• _WORK REQUIRED_: Would you please restate all of the entries exactly, apart from the pictures?

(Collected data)
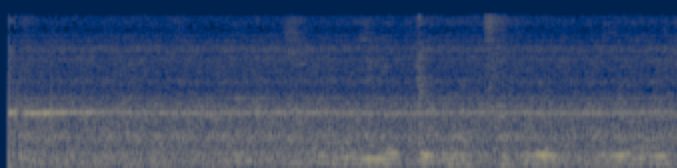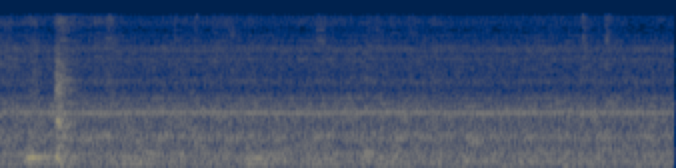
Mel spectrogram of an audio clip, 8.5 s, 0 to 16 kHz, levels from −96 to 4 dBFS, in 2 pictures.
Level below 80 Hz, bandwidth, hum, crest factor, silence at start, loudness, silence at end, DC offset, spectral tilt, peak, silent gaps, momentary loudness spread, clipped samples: -62 dBFS; 11.5 kHz; none; 20 dB; 0.05 s; -45 LUFS; 0 s; under 0.1%; -6 dB/octave; -24 dBFS; none; 7 LU; under 0.1%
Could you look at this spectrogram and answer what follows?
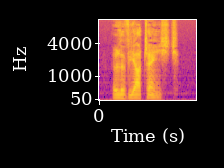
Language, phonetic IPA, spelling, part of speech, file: Polish, [ˈlvʲja ˈt͡ʃɛ̃w̃ɕt͡ɕ], lwia część, noun, Pl-lwia część.ogg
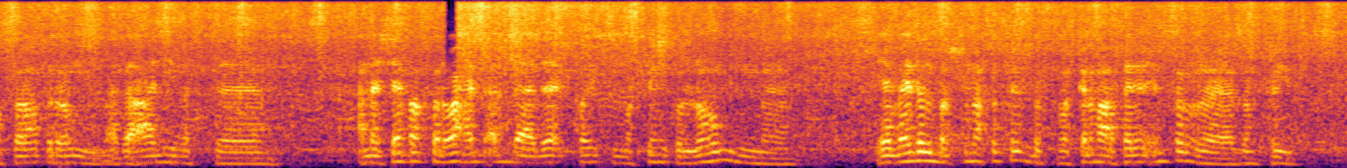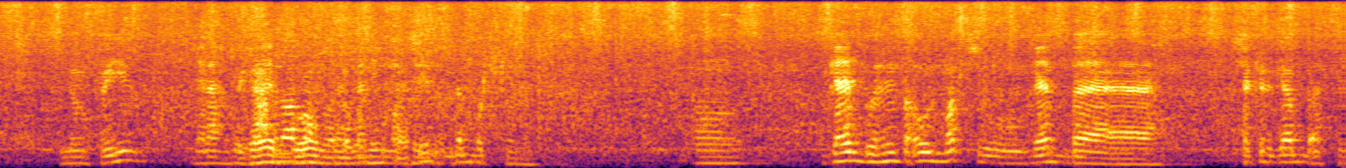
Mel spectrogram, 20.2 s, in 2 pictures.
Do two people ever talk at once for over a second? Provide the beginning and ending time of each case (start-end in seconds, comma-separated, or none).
11.8-13.4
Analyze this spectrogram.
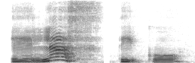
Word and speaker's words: Elástico: Elástico, elástico. En las encontramos la sílaba tónica, que corresponde a la antepenúltima sílaba.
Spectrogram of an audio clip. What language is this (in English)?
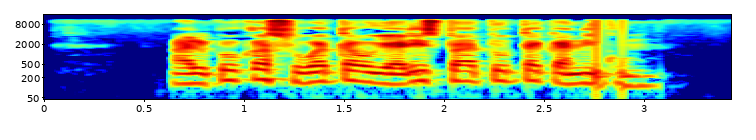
Arequipa-La Unión Quechua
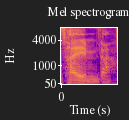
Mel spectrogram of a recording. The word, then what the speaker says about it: 사혜: 원래 한국 이름은 박세환이고요. 근데 스페인에서 이제 제 스펠링을 세자를 AE로 적었거든요. SA. 예. 그게 스페인에서는 사혜로 불리다 보니까 오랜 시간 그렇게 불려서 지금 그게 좀 익숙해져서. 익숙해져서.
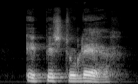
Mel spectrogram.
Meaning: epistolary
- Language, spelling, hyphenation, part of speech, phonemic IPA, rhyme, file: Dutch, epistolair, epis‧to‧lair, adjective, /eː.pɪs.toːˈlɛːr/, -ɛːr, Nl-epistolair.ogg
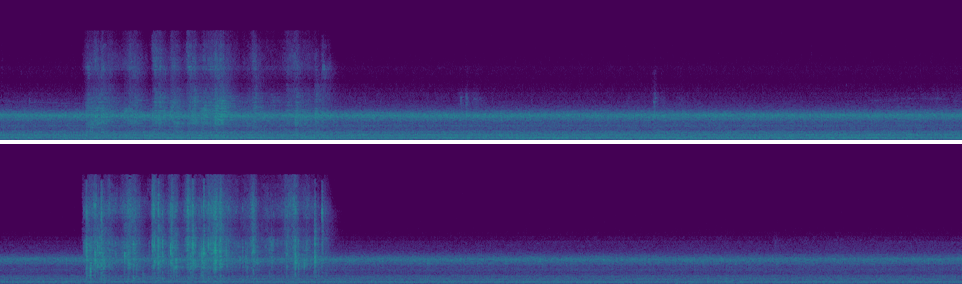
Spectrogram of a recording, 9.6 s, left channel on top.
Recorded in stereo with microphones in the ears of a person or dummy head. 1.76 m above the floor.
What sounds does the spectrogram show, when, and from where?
0.8 s crumpling: 85° right, 1.4 m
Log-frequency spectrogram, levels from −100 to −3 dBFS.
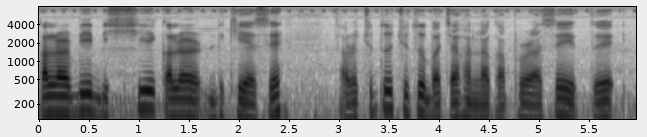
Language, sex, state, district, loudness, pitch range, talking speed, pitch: Nagamese, male, Nagaland, Dimapur, -17 LUFS, 105-135 Hz, 140 wpm, 115 Hz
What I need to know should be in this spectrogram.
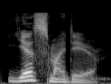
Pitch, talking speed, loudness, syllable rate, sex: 140 Hz, 160 wpm, -16 LUFS, 3.5 syllables/s, male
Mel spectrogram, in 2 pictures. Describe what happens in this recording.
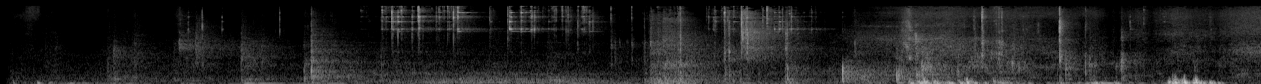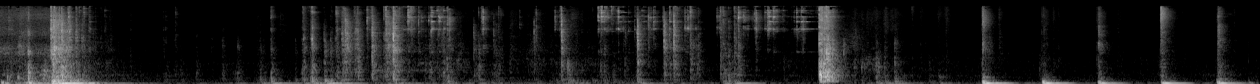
I opened the front door and entered the hallway. I handled my keys for a few seconds before putting them on the table, then walked further into the house.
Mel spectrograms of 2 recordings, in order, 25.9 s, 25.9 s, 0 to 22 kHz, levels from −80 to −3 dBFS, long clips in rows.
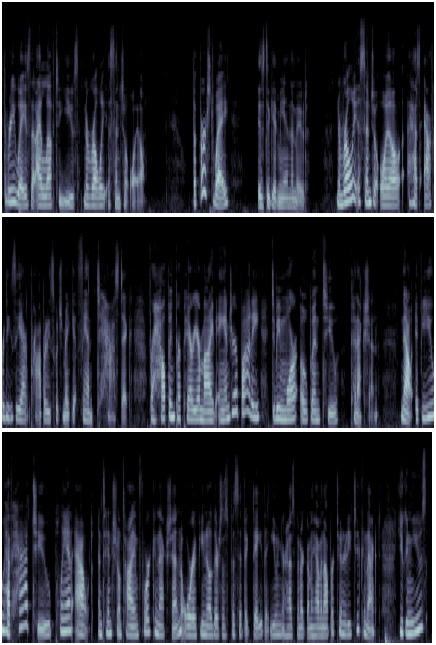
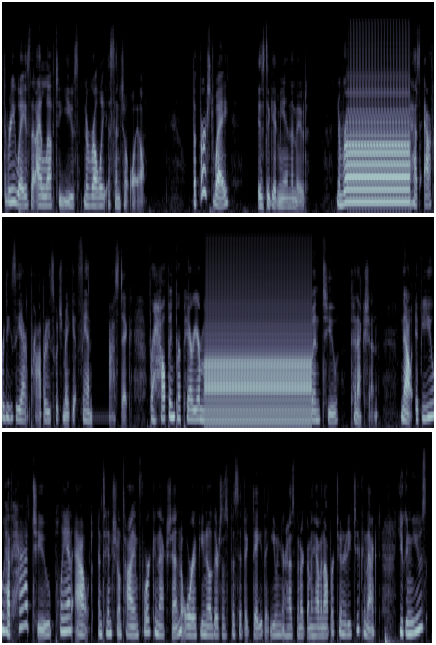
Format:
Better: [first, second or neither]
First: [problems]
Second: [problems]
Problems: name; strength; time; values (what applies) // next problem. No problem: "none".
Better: first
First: none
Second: audio freezing; at 7 s for 1.5 s, at 10 s and at 13 s for 2 s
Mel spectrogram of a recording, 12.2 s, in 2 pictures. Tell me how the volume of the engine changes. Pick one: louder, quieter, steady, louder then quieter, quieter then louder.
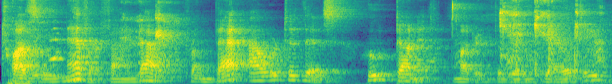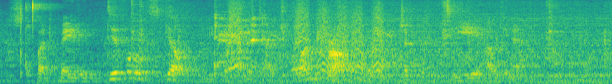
louder.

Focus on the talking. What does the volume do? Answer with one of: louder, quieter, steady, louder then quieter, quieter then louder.
quieter.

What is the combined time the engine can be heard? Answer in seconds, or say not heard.
7 s.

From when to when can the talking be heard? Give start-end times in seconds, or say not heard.
0.0-11.5.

• _SOLVED EXERCISE_:
Mel spectrogram of an audio clip, 8.5 s, 0 to 16 kHz, levels from −96 to 4 dBFS, in 2 pictures.
Level below 80 Hz, bandwidth, hum, crest factor, silence at start, loudness, silence at end, DC offset, spectral tilt, peak, silent gaps, momentary loudness spread, clipped samples: -62 dBFS; 11.5 kHz; none; 20 dB; 0.05 s; -45 LUFS; 0 s; under 0.1%; -6 dB/octave; -24 dBFS; none; 7 LU; under 0.1%
Could you look at this spectrogram and answer what follows?
Language, phonetic IPA, spelling, part of speech, file: Polish, [ˈlvʲja ˈt͡ʃɛ̃w̃ɕt͡ɕ], lwia część, noun, Pl-lwia część.ogg
Mel spectrogram, 20.2 s, in 2 pictures.
Do two people ever talk at once for over a second? Provide the beginning and ending time of each case (start-end in seconds, comma-separated, or none).
11.8-13.4
Analyze this spectrogram.
Word and speaker's words: Elástico: Elástico, elástico. En las encontramos la sílaba tónica, que corresponde a la antepenúltima sílaba.
Spectrogram of an audio clip. What language is this (in English)?
Arequipa-La Unión Quechua
Mel spectrogram of a recording. The word, then what the speaker says about it: 사혜: 원래 한국 이름은 박세환이고요. 근데 스페인에서 이제 제 스펠링을 세자를 AE로 적었거든요. SA. 예. 그게 스페인에서는 사혜로 불리다 보니까 오랜 시간 그렇게 불려서 지금 그게 좀 익숙해져서. 익숙해져서.
Mel spectrogram.
Meaning: epistolary
- Language, spelling, hyphenation, part of speech, phonemic IPA, rhyme, file: Dutch, epistolair, epis‧to‧lair, adjective, /eː.pɪs.toːˈlɛːr/, -ɛːr, Nl-epistolair.ogg
Spectrogram of a recording, 9.6 s, left channel on top.
Recorded in stereo with microphones in the ears of a person or dummy head. 1.76 m above the floor.
What sounds does the spectrogram show, when, and from where?
0.8 s crumpling: 85° right, 1.4 m
Log-frequency spectrogram, levels from −100 to −3 dBFS.
Language, sex, state, district, loudness, pitch range, talking speed, pitch: Nagamese, male, Nagaland, Dimapur, -17 LUFS, 105-135 Hz, 140 wpm, 115 Hz
What I need to know should be in this spectrogram.
Pitch, talking speed, loudness, syllable rate, sex: 140 Hz, 160 wpm, -16 LUFS, 3.5 syllables/s, male
Mel spectrogram, in 2 pictures. Describe what happens in this recording.
I opened the front door and entered the hallway. I handled my keys for a few seconds before putting them on the table, then walked further into the house.
Mel spectrograms of 2 recordings, in order, 25.9 s, 25.9 s, 0 to 22 kHz, levels from −80 to −3 dBFS, long clips in rows.
Format:
Better: [first, second or neither]
First: [problems]
Second: [problems]
Problems: name; strength; time; values (what applies) // next problem. No problem: "none".
Better: first
First: none
Second: audio freezing; at 7 s for 1.5 s, at 10 s and at 13 s for 2 s
Mel spectrogram of a recording, 12.2 s, in 2 pictures. Tell me how the volume of the engine changes. Pick one: louder, quieter, steady, louder then quieter, quieter then louder.
louder.

Focus on the talking. What does the volume do? Answer with one of: louder, quieter, steady, louder then quieter, quieter then louder.
quieter.

What is the combined time the engine can be heard? Answer in seconds, or say not heard.
7 s.

From when to when can the talking be heard? Give start-end times in seconds, or say not heard.
0.0-11.5.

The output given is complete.